Like Diane herself, Stories We Tell is a film that resists being neatly placed in a category. Is it a documentary, a detective story, a memoir, a family drama … or all of the above?

”The way I thought of it while I was making it was as a hybrid between a documentary and an experimental film,” Polley says. ”I think lots of documentaries now push the boundaries of traditional documentary, so I don’t think this film is original in that sense. I think it fits into a lot of categories. But I find it interesting how so many people see it so differently. Some people see it completely as a documentary and some people don’t see it as a documentary at all.

”I did have a sense that I couldn’t find a model for what I wanted to do. It really excited me, as well as terrified me, that I didn’t have a reference point. I don’t think anyone ever creates anything completely original, but it was as close to original as I was going to get,” Polley says.

In part because of this ambiguity, and also because of the intensely personal and revelatory nature of the story, making the film became an agony of uncertainty for her. It is remarkable that, despite being constantly assailed by doubts over the validity of the project, she persisted with it.

”There was never a moment when I got completely comfortable with the fact I was making the film in the first place,” she says. ”It felt like a real mess to me most of the time. There were so many points of view and we had so much material to work with, it was a pretty bewildering and confusing process right until the end.

”I was telling my husband the whole time I was making it that there was a 98 per cent chance the film would never get finished,” Polley says.

”I just wanted to quit all the time. But I said there is a 2 per cent chance it will get made and I know I will be prouder of it than anything I have ever done, just because of the sheer difficulty of making it.”

A key theme of the film is how, when it comes to stories – big and small – in the lives of families, each family member has their own take on what happened and why.

”At the time I was making it, what was most interesting to me was this idea of storytelling and the many versions made out of the same story,” says Polley.

”And also why we have this attachment to creating a narrative out of our lives and how we deal with the bewildering nature of life by creating stories.”

Polley’s own memory of her mother is hazy, simply because she was so young when she died. But rather than try to establish a ”true” representation of her quixotic parent, she allows each player in the family drama to add their own layer of interpretation of the ”mythic figure”. ”I became really interested in what it means to try and recreate a person through so many images of that person.”

At a purely family level, Polley’s project also came at some personal risk. Old wounds could easily have been reopened. However, in the end, all but one member of the family was happy to take part in the film.

”I was surprised,” admits Polley. ”I think probably the potential risk would be what would attract them, rather than what would scare them away. In that way, they are probably different from a lot of families.”

Still, it was a nervous time for Polley when she finally showed them her work in a series of individual screenings.

”I wanted to hear what they thought and felt before I locked [the] picture,” she says. ”Strangely, nobody had any notes and they were all very supportive. They all felt it was not the story they would have told, but it was the story I was going to tell.
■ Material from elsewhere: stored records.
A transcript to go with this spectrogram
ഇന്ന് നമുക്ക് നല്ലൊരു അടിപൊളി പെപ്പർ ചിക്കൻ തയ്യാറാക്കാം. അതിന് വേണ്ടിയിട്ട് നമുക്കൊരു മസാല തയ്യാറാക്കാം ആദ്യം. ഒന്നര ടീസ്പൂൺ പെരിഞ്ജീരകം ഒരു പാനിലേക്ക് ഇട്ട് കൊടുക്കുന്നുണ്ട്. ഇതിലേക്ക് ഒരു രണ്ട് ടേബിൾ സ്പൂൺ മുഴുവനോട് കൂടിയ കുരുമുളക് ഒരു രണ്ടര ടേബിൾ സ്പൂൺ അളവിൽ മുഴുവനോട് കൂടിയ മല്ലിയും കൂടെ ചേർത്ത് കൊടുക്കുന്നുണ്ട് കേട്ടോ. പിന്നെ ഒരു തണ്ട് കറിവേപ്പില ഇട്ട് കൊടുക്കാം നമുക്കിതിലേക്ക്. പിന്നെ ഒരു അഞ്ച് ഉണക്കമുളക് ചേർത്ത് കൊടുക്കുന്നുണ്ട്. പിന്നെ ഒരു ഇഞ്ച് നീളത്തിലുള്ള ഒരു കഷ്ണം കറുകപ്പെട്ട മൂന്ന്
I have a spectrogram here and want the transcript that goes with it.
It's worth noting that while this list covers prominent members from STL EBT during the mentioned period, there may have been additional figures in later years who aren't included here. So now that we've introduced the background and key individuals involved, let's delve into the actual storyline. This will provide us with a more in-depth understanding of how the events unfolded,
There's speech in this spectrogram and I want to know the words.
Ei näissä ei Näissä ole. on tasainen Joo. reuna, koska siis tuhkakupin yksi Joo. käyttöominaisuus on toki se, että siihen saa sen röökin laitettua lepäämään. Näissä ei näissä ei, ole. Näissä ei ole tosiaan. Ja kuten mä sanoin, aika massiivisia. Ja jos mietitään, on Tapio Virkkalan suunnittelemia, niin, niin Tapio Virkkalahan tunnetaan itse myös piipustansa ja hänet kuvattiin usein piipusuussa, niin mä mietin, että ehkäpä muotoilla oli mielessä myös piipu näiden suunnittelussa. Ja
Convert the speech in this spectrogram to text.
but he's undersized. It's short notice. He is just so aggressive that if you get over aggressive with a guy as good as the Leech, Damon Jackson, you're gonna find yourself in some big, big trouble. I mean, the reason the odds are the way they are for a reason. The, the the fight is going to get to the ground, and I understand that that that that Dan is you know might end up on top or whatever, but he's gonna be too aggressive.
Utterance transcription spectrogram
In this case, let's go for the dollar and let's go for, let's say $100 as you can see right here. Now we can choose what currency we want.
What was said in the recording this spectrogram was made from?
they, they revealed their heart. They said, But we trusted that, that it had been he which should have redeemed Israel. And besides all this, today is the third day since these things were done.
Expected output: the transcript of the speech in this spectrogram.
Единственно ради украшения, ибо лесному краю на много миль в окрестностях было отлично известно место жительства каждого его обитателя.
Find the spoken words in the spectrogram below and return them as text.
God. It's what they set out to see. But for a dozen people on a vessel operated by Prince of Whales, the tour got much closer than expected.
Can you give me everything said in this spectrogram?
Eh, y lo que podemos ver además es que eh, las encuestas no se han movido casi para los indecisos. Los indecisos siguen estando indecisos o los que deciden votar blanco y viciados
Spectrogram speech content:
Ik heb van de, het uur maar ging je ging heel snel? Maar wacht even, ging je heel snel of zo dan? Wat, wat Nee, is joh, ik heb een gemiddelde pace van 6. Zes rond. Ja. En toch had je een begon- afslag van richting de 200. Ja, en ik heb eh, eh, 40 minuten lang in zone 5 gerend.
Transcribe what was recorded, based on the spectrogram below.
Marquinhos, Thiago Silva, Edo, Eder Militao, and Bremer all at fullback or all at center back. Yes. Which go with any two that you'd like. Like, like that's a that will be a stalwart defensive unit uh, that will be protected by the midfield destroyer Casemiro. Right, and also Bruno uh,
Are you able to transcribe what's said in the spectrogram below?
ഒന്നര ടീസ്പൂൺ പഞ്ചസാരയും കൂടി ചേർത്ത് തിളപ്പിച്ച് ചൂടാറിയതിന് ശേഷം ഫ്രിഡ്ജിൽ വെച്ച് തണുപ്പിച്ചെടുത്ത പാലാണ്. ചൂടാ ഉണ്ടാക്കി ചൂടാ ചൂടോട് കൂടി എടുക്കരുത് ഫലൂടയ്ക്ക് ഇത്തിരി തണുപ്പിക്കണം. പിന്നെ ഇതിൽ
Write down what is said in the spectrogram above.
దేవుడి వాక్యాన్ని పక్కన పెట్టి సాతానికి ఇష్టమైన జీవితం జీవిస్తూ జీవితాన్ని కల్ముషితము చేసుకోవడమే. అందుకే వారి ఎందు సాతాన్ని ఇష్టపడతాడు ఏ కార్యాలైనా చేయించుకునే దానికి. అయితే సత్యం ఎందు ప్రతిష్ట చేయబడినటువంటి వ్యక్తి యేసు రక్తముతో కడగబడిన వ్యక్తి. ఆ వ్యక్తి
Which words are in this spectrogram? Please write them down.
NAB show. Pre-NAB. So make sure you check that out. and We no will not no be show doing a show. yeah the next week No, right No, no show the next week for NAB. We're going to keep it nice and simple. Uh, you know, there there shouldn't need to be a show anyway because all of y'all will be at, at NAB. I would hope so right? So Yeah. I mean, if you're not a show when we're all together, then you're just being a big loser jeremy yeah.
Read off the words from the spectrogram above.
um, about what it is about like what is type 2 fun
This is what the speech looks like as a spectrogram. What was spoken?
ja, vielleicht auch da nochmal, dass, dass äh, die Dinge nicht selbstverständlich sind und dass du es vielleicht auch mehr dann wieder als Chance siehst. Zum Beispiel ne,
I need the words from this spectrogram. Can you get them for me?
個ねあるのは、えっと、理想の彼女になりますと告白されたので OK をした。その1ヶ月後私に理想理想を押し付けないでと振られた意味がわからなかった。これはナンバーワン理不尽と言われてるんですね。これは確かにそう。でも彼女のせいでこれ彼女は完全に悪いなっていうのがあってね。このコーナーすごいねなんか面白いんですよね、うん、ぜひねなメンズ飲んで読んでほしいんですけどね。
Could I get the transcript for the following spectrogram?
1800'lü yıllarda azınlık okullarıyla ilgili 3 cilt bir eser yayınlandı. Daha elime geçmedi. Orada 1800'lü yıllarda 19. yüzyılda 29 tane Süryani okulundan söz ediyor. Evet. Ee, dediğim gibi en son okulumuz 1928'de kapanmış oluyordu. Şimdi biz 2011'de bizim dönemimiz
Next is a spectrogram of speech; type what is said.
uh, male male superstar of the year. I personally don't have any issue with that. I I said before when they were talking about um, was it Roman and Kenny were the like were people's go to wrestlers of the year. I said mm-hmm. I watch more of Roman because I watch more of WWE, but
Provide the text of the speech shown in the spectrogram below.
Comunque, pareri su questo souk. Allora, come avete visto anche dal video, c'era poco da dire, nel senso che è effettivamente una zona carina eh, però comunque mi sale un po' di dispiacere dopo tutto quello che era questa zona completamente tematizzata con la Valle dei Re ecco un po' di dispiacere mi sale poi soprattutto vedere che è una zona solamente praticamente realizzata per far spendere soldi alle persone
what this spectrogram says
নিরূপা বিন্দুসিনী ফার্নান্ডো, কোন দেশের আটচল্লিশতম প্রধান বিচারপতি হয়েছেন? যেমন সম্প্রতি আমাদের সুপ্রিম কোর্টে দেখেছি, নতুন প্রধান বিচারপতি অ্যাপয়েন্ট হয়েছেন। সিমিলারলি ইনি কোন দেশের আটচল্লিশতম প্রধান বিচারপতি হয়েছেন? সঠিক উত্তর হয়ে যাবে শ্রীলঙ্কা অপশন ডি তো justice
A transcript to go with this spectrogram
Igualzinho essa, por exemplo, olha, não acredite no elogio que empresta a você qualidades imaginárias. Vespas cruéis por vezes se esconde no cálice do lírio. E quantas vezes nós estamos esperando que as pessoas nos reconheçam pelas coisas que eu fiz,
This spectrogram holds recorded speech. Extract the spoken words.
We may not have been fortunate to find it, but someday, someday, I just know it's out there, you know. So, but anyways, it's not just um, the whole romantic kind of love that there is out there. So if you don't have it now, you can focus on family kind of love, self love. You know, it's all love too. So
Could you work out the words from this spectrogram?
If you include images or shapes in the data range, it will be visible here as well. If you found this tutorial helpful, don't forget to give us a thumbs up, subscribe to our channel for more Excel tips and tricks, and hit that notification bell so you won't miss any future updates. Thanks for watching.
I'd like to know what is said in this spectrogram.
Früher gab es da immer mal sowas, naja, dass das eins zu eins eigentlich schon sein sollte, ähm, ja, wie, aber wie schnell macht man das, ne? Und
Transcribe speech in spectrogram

”I was terrified, because I don’t know what I would have done if they had had questions or notes. I don’t think I had thought that through. It was probably the most stressful three weeks of my life.”

In particular, uncovering what turned out to be a big family secret could have taken a severe toll on Polley’s father, Michael. In the end, however, it is he who provides the narrative device through his voiceover to drive along the drama. His response to the revelations is also extraordinary.

”I always knew he saw the world in really unusual ways and not like anyone else,” Polley says. ”But I don’t think anything could have prepared me for how gracious and understanding and empathetic he was.”

■ Stories We Tell opens on September 26.

This story Administrator ready to work first appeared on Nanjing Night Net.